China called the U.S. arrogant and selfish on Friday after two Chinese citizens were charged with stealing American trade secrets and other sensitive information on behalf of Beijing’s main intelligence agency.
Foreign Ministry spokeswoman Hua Chunying said “the Chinese government has never participated in or supported anyone in stealing trade secrets in any way.”
She accused the United States of undermining the development of other countries to defend its own hegemony.
“The U.S. is a world superpower, and it’s quite arrogant and selfish,” she said during a regular news briefing.
The U.S. Justice Department announced on Thursday the indictment of Chinese nationals Zhu Hua and Zhang Shilong for allegedly carrying out an extensive cyberespionage campaign against government agencies and major corporations.
Besides the alleged U.S. infiltration, Mr. Zhu and Mr. Zhang are also accused of breaching computers linked to companies in at least 11 other countries, including Japan, the Britain and India.
More than 90 per cent of U.S. Justice Department economic espionage cases over the past seven years involve China, U.S. Deputy Attorney-General Rod Rosenstein said, and more than two-thirds of trade secrets cases are connected to the country.
“China’s state-sponsored actors are the most active perpetrators of economic espionage,” FBI director Chris Wray said in announcing the case. “While we welcome fair competition, we cannot and will not tolerate illegal hacking, stealing or cheating.”
Ms. Hua, the Foreign Ministry spokeswoman, said: “They believe that a lie repeated a thousand times will become the truth, but I want to tell them that a lie is still a lie even after it has been repeated 10,000 times.”
In a written statement issued earlier on Friday, she said the United States was “fabricating facts.”
The whereabouts of Mr. Zhu and Mr. Zhang are unclear.

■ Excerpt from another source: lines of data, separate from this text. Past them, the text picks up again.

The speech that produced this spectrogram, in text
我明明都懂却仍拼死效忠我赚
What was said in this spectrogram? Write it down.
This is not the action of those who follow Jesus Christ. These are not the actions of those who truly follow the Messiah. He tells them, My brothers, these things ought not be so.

China does not have an extradition treaty with the United States.
“There is some co-operation under the framework of Interpol, but if the Chinese government doesn’t agree with the U.S. charges, there is no way to extradite the accused,” said Li Fangping, a Beijing-based criminal lawyer.

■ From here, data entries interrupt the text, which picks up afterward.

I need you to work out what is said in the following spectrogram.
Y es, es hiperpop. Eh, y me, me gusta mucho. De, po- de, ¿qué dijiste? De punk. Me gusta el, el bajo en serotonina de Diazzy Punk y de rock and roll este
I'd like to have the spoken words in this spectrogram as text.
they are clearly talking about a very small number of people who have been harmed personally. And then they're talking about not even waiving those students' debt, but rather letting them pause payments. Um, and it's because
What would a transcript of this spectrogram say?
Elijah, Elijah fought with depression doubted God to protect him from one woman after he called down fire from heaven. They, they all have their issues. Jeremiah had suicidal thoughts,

Mr. Li said that if Mr. Zhu and Mr. Zhang travel to other countries that have signed treaties with the United States, they could be detained for possible extradition, as was the case with Chinese tech executive Meng Wanzhou’s recent arrest in Canada.
The indictment says the pair worked for the Huaying Haitai Science and Technology Development Co. in Tianjin and acted in association with the Chinese Ministry of State Security’s bureau in the northeastern port city.
A public company registry says that Huaying Haitai’s work includes the development of computer software, consulting and business related to a variety of technical equipment.
Among the cyberespionage manoeuvres detailed in the indictment is the alleged use of a phishing technique that sent e-mails that appeared to be coming from legitimate email addresses but were in fact from members of Advanced Persistent Threat 10, the China-based hacking group to which Mr. Zhu and Mr. Zhang purportedly belong.
James Gong, a cybersecurity senior associate at the Herbert Smith Freehills law firm in Beijing, said the mere announcement of charges is likely to affect public perception of China.
“The allegation itself will give rise to some suspicion, at least, among the international public, that these hacking activities are actually supported by the Chinese state,” he said.